>>>>>

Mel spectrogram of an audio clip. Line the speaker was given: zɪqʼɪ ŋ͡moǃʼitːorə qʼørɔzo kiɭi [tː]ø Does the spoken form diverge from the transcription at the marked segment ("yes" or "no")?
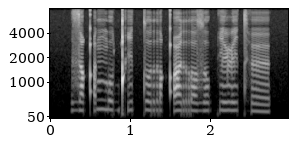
yes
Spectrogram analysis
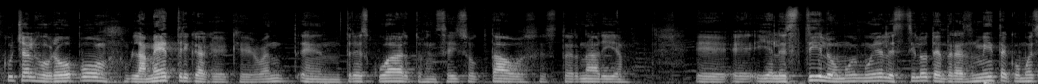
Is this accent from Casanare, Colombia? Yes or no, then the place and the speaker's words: yes; Maní, Casanare, Colombia; en mi pueblo sucede que es un lugar muy musical. Entonces la gente está acostumbrada a que los chicos y las chicas desde pequeño empiecen con la música, y en especial en Maní con la bandola llanera.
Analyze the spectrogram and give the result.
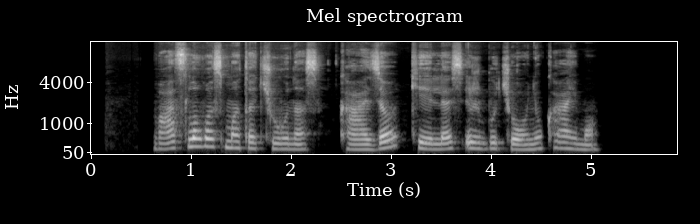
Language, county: Lithuanian, Kaunas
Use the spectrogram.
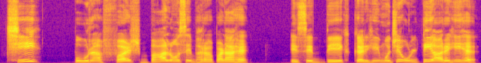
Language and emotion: Hindi, disgusted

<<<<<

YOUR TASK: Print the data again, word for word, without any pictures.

WRITTEN SOLUTION:
Mel spectrogram of an audio clip. Line the speaker was given: zɪqʼɪ ŋ͡moǃʼitːorə qʼørɔzo kiɭi [tː]ø Does the spoken form diverge from the transcription at the marked segment ("yes" or "no")?
yes
Spectrogram analysis
Is this accent from Casanare, Colombia? Yes or no, then the place and the speaker's words: yes; Maní, Casanare, Colombia; en mi pueblo sucede que es un lugar muy musical. Entonces la gente está acostumbrada a que los chicos y las chicas desde pequeño empiecen con la música, y en especial en Maní con la bandola llanera.
Analyze the spectrogram and give the result.
Language, county: Lithuanian, Kaunas
Use the spectrogram.
Language and emotion: Hindi, disgusted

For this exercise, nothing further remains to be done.